In a symposium held in Arusha a week ago, these would-be citizens of East Africa said they were disappointed by the pace of the region’s movement toward greater economic and political ties which would not only aid our people to realise better economic and commercial benefits but also make the dream of political unity a tangible aspiration.
A couple of the academics who made part of the gathering at Arusha bewailed the fact that the Community was clearly led by the rulers — they called them "leaders" — rather than by the people of their countries, as it had been hoped when the new Community was established in 1999.
HOPE OF A REBIRTH
After the EAC had laid hibernating from 1977, the rebirth of the regional bloc in 1999 was accompanied by speeches and statements that made us believe that the destructive politics of the 1970s would be a thing of the past and would not be allowed to rear its ugly head again as it did in the past and had destroyed a productive and potentially prosperous outfit that had served us well.
The devil back then had been the difficult relations between Tanzania’s Julius Nyerere and Uganda’s Idi Amin who ousted Milton Obote, on the one hand, and on the other, the machinations of Nairobi’s merchant class that saw the collapse of the EAC as an opportunity to grab lucrative pickings offered by successor businesses.
In the fullness of time, our rulers saw their folly and recommitted to the lofty ideals of yore, only this time declaring that henceforth they would allow the citizens to take the lead in the affairs of the Community, instead of keeping it as a sterile trade union for the heads of state.
It is this new enthusiasm that fired our imagination, and soon we felt we were vibrant enough to expand our fold to take in Burundi and Rwanda, and thereafter, South Sudan. Our neighbours in Congo, and even Ethiopia, also started seeing we were good, and thought it was a great idea to join in and play. We also seemed ready to receive more adherents to the EAC, probably thinking "the more the merrier?"
But now it does look like the new Community has run out of steam. Reports from Arusha suggest that the financial situation has so badly deteriorated that staff cannot be assured of their pay, apart from inability of the EAC secretariat to fund its crucial programmes.
Long used to handouts from the so-called development partners such as Germany, the Community has apparently refused to outgrow its infantile dependency on foreign aid to carry out its most basic mandates. Now it looks like its activities may be grounding to a halt and may soon be forced to close shop.
It all comes down to political will.

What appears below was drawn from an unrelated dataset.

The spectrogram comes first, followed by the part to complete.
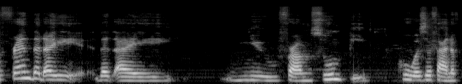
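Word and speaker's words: Soompi: So you spell it as SOOMP exclamation point. So it looks like an I.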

Our rulers’ actions simply do not add up. It is something a serious mind would not countenance.
If these people are truly in earnest about the EAC as something they set up out of their own volition, how can they seriously lack money for their annual contributions when we know how wasteful they are in other areas?

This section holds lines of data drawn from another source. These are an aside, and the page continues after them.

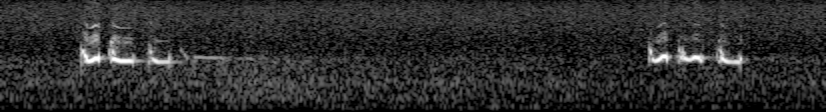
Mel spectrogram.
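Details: Common greenshank giving awareness calls at medium-close range in the Camargue: two bursts of three clear, ringing, slightly downslurred whistled notes, about three seconds apart, over a steady hiss of surf and wind.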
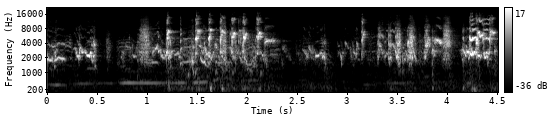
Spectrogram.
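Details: Australian parrots chirping together, a dense chatter of overlapping high squeaks and warbles with brief pauses, plus a faint steady low tone in the background.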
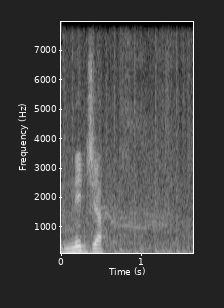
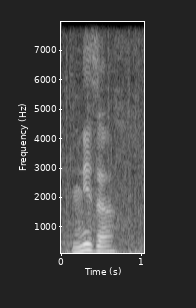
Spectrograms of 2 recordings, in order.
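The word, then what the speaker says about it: Nezha: Table basse le prononce toujours différemment. Mesa et Neja. Neza.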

It is high time they took note that we, their subjects, are watching with increasing exasperation as they continue to pass the begging bowl before the Germans and other donors while their people’s hard-earned money is burnt up on the altar of greed and profligacy.
In the meantime, our rulers do not even have the body language of people who are determined to bring us together.
When Tanzania confiscated thousands of day-old chicks from Kenya and burnt them, some of us feared for an all-out economic war between the two countries. But when Kenyan authorities came across gold stolen from Tanzania, it was the Kenyan head of state himself who travelled to Tanzania to hand the bullion personally over to the Tanzanian president, a surprising gesture.
Jenerali Ulimwengu is chairman of the board of the Raia Mwema newspaper and an advocate of the High Court in Dar es Salaam. E-mail: email@example.com